In many cases, no specific anatomic or functional causes are identified and the cause of constipation is said to be nonspecific.
How is constipation treated?
The vast majority of patients with constipation are successfully treated by adding high fiber foods like bran, shredded wheat, whole grain breads and certain fruits and vegetables to the diet, along with increased fluids. Your physician may also recommend lifestyle changes. Fiber supplements containing undigestible vegetable fiber, such as bran, are often recommended and may provide many benefits in addition to relief of constipation. They may help to lower cholesterol levels, reduce the risk of developing colon polyps and cancer, and help prevent symptomatic hemorrhoids.
Fiber supplements may take several weeks, possibly months, to reach full effectiveness, but they are neither harmful nor habit forming, as some stimulant laxatives may become with overuse or abuse. Other types of laxatives, enemas or suppositories should be used only when recommended and monitored by your colon and rectal surgeon.
Designating a specific time each day to have a bowel movement also may be very helpful to some patients. In some cases, bio-feedback may help to retrain poorly functioning anal sphincter muscles. Only in rare circumstances are surgical procedures necessary to treat constipation.

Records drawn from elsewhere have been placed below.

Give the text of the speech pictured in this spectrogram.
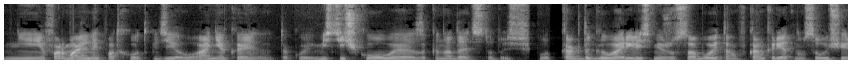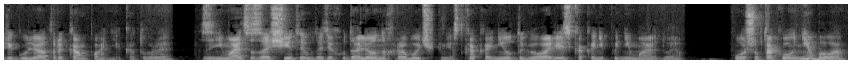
не формальный подход к делу, а некое такое местечковое законодательство. То есть, вот как договорились между собой, там в конкретном случае регуляторы компания, которая занимается защитой вот этих удаленных рабочих мест. Как они вот договорились, как они понимают вдвоем. Вот, чтобы такого не было,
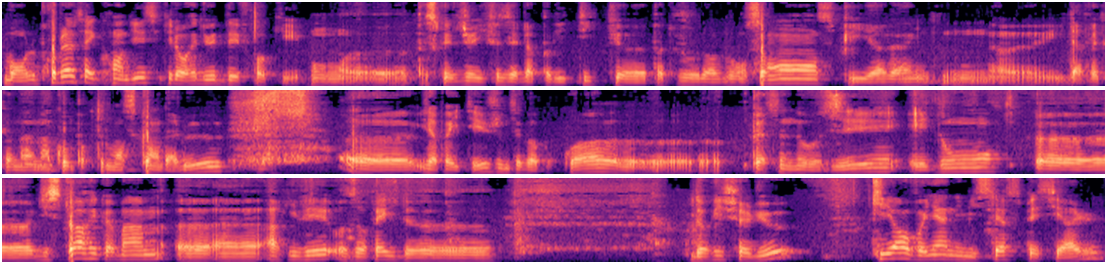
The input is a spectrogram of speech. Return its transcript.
Bon, le problème avec Grandier, c'est qu'il aurait dû être défroqué. Euh, parce que déjà il faisait de la politique euh, pas toujours dans le bon sens, puis il avait, euh, il avait quand même un comportement scandaleux. il n'a pas été, je ne sais pas pourquoi, personne n'a osé, et donc l'histoire est quand même arrivée aux oreilles de de Richelieu, qui a envoyé un émissaire spécial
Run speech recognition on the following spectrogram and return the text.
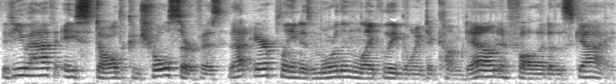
If you have a stalled control surface, that airplane is more than likely going to come down and fall out of the sky.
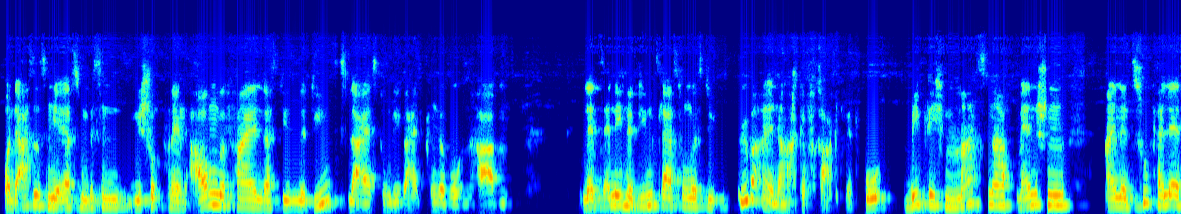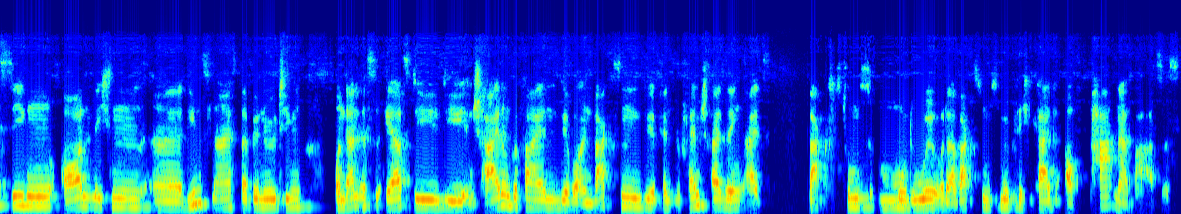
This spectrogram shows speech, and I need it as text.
Und da ist es mir erst ein bisschen wie Schutt von den Augen gefallen, dass diese Dienstleistung, die wir halt angeboten haben, letztendlich eine Dienstleistung ist, die überall nachgefragt wird, wo wirklich massenhaft Menschen einen zuverlässigen, ordentlichen äh, Dienstleister benötigen. Und dann ist erst die, die Entscheidung gefallen, wir wollen wachsen, wir finden Franchising als Wachstumsmodul oder Wachstumsmöglichkeit auf Partnerbasis.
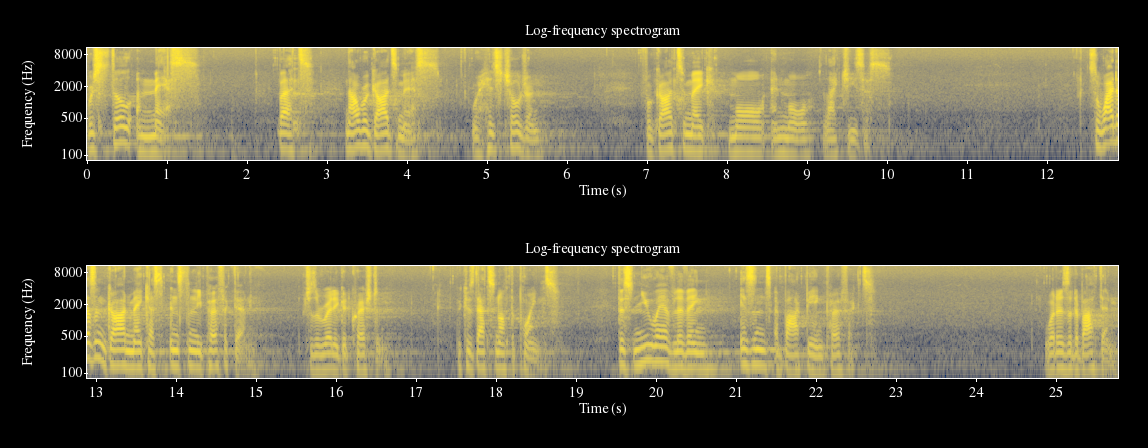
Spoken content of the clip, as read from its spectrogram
We're still a mess. But now we're God's mess. We're His children. For God to make more and more like Jesus. So, why doesn't God make us instantly perfect then? Which is a really good question. Because that's not the point. This new way of living isn't about being perfect. What is it about then?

Your colon and rectal surgeon can discuss these options with you in greater detail to determine the best treatment for you.